═════ GIVEN INFORMATION ═════

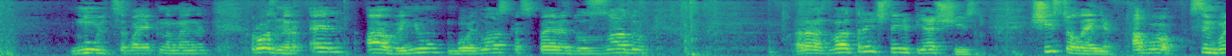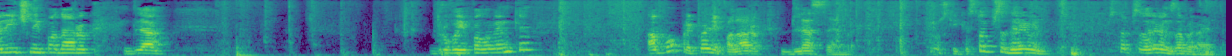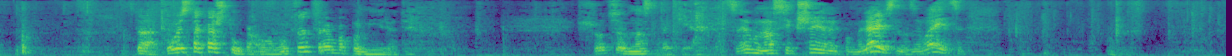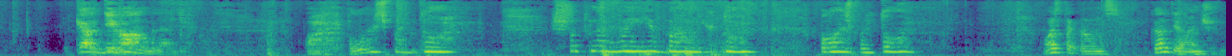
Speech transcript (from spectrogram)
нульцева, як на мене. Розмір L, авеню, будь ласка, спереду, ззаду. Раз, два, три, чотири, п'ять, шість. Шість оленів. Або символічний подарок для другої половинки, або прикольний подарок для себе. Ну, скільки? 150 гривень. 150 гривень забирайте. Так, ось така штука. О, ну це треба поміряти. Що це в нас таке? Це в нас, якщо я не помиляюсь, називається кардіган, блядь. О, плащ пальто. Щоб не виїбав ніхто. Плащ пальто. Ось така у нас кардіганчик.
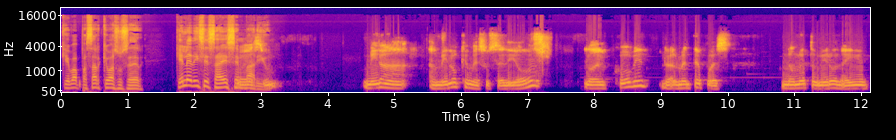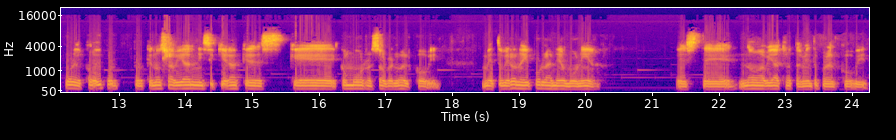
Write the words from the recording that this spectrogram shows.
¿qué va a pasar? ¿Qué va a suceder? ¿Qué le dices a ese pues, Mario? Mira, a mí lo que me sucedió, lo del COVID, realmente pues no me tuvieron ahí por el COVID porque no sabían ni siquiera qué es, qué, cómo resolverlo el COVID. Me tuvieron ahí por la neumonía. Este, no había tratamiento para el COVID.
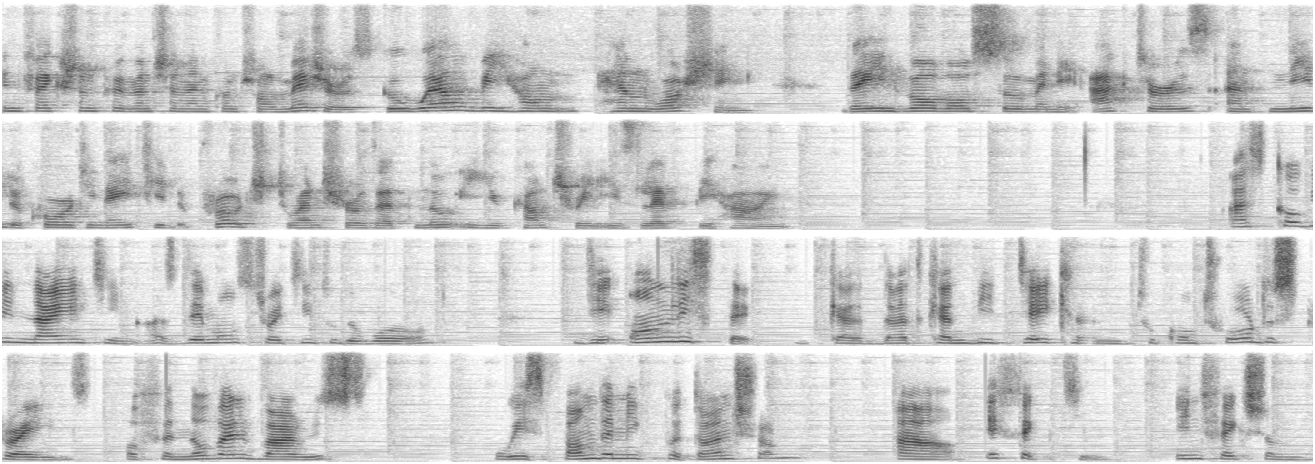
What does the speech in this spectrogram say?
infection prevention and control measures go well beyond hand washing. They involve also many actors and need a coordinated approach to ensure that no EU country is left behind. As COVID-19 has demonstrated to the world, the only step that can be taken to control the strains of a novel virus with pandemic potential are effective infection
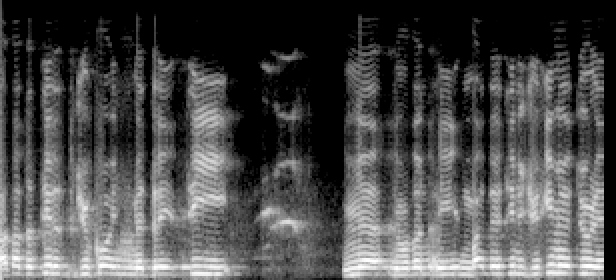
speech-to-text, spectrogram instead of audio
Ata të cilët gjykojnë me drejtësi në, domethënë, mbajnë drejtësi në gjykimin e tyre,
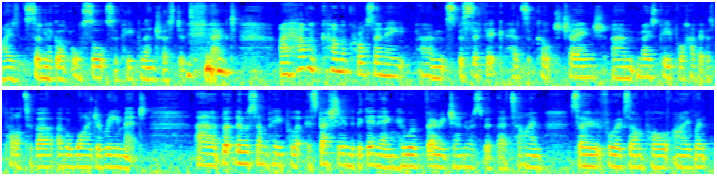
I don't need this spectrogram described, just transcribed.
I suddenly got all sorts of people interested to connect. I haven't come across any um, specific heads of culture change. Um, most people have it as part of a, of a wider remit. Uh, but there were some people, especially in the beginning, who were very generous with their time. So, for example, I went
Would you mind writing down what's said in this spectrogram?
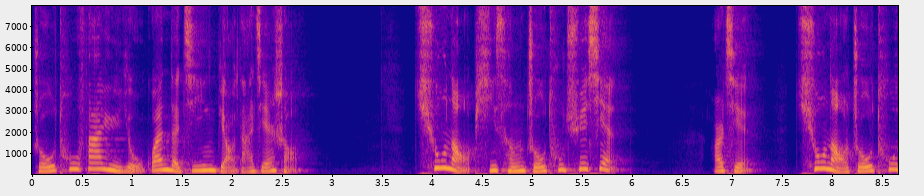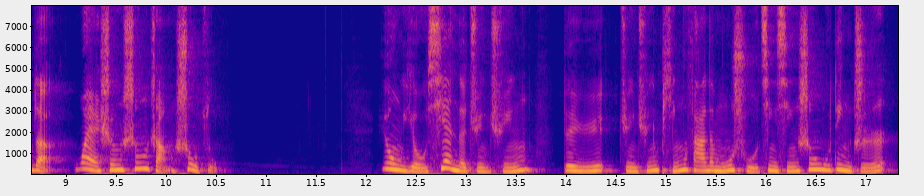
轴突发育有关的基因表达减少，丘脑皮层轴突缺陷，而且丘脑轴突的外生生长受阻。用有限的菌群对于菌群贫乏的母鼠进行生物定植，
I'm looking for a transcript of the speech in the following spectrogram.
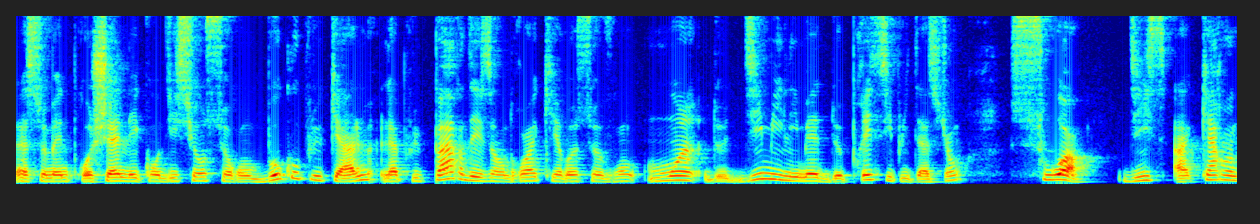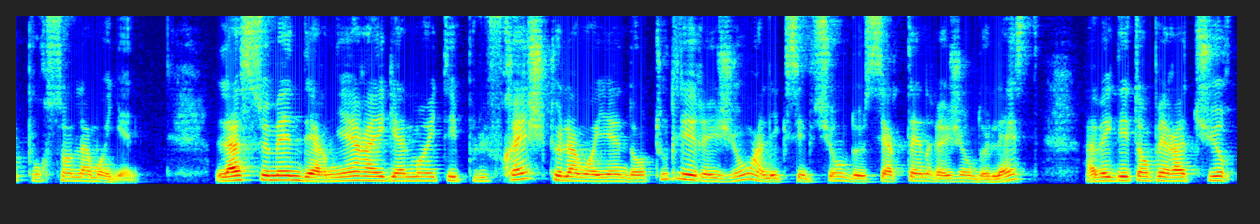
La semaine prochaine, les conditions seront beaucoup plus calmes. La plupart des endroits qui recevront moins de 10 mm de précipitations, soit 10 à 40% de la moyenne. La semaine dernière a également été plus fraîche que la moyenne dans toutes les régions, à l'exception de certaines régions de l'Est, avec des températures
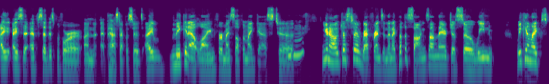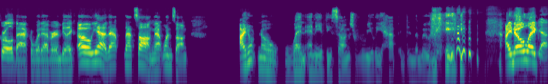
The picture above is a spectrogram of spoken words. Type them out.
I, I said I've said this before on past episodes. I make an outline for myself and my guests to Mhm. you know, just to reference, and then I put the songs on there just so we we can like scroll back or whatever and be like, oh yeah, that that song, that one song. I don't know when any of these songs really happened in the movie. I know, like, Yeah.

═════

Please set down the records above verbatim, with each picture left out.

EXERCISE RESULT |
Speech transcript (from spectrogram)
нульцева, як на мене. Розмір L, авеню, будь ласка, спереду, ззаду. Раз, два, три, чотири, п'ять, шість. Шість оленів. Або символічний подарок для другої половинки, або прикольний подарок для себе. Ну, скільки? 150 гривень. 150 гривень забирайте. Так, ось така штука. О, ну це треба поміряти. Що це в нас таке? Це в нас, якщо я не помиляюсь, називається кардіган, блядь. О, плащ пальто. Щоб не виїбав ніхто. Плащ пальто. Ось така у нас кардіганчик.
Write the words from the recording that this spectrogram shows.
¿qué va a pasar? ¿Qué va a suceder? ¿Qué le dices a ese pues, Mario? Mira, a mí lo que me sucedió, lo del COVID, realmente pues no me tuvieron ahí por el COVID porque no sabían ni siquiera qué es, qué, cómo resolverlo el COVID. Me tuvieron ahí por la neumonía. Este, no había tratamiento para el COVID.
What does the speech in this spectrogram say?
infection prevention and control measures go well beyond hand washing. They involve also many actors and need a coordinated approach to ensure that no EU country is left behind. As COVID-19 has demonstrated to the world, the only step that can be taken to control the strains of a novel virus with pandemic potential are effective infection
speech-to-text, spectrogram instead of audio
Ata të cilët gjykojnë me drejtësi në, domethënë, mbajnë drejtësi në gjykimin e tyre,
I don't need this spectrogram described, just transcribed.
I suddenly got all sorts of people interested to connect. I haven't come across any um, specific heads of culture change. Um, most people have it as part of a, of a wider remit. Uh, but there were some people, especially in the beginning, who were very generous with their time. So, for example, I went
Would you mind writing down what's said in this spectrogram?
轴突发育有关的基因表达减少，丘脑皮层轴突缺陷，而且丘脑轴突的外生生长受阻。用有限的菌群对于菌群贫乏的母鼠进行生物定植，
I'm looking for a transcript of the speech in the following spectrogram.
La semaine prochaine, les conditions seront beaucoup plus calmes. La plupart des endroits qui recevront moins de 10 mm de précipitations, soit 10 à 40% de la moyenne. La semaine dernière a également été plus fraîche que la moyenne dans toutes les régions, à l'exception de certaines régions de l'Est, avec des températures
The picture above is a spectrogram of spoken words. Type them out.
I, I said I've said this before on past episodes. I make an outline for myself and my guests to Mhm. you know, just to reference, and then I put the songs on there just so we we can like scroll back or whatever and be like, oh yeah, that that song, that one song. I don't know when any of these songs really happened in the movie. I know, like, Yeah.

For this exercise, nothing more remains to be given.